Mead is a honey-based fermented beverage that has been produced and enjoyed since before the dawn of recorded history. Because of its antiquity, mead has acquired an almost magical reputation in our mythologies. For example, the term “honeymoon” is intertwined with the custom of drinking honey-based mead for a month (moon) after the wedding; this practice was said to ensure baby boys. Mead making was once the province of a select, trained guild. Now, it is open to all who have the patience and skill. You are continuing this long and honored tradition. Welcome aboard and enjoy.

The Types of Mead


Mead is classified not by the kind of honey from which it is made, but by what else may be added to it for flavoring:

“Traditional” mead is made with only honey, water, and yeast, plus perhaps a small amount of acid (to balance the sweetness).
“Metheglin” is mead made with added herbs or spices, such as cloves or cinnamon. (The word is an English transliteration of the Welsh word “meddyglyn”, meaning “medicine”. Historically, medicinal herbs were infused into a sweet mead to make them more palatable.)
“Melomel” is mead made with the addition of fruit or fruit juice to traditional mead. Melomel may also contain spices, as Metheglin does.
“Cyser” is a particular Melomel made with apples or apple juice.
“Pyment” may have two interpretations: a Melomel made with grapes or grape juice, or a wine sweetened with honey.
“Hippocras” is a spiced Pyment.
“Sack” is a name (or an adjective) for stronger meads made with more honey than usual, and therefore more likely to be somewhat sweet.

There are various other seldom-heard terms: “hydromel” (weak, literally “watered” mead), “rhodomel” (mead with rose petals), “omphacomel” (left as exercise to the interested student), and so on.

Depending on the initial amount of honey, and how attenuative (effective at fermenting sugars) the yeast is, the final mead may vary from quite dry and austere like some white wines, to very sweet.

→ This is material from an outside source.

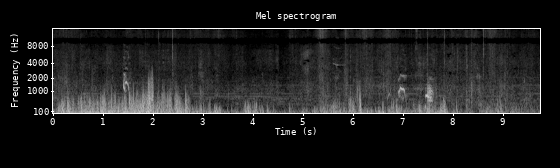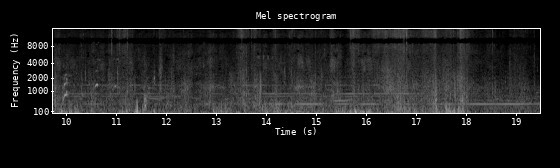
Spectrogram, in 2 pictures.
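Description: Segugio Italiano scent hounds giving short yelps while working through scrub: one about a second and a half in and two close together around seven seconds in. Loud rustling noise runs underneath and is strongest in the first three seconds.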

Depending on the bottling process, the mead may be “sparkling” (carbonated) or “still” (no bubbles).

This entry was posted in Home Brewing and tagged , , . Bookmark the permalink.

Leave a Reply

Your email address will not be published. Required fields are marked *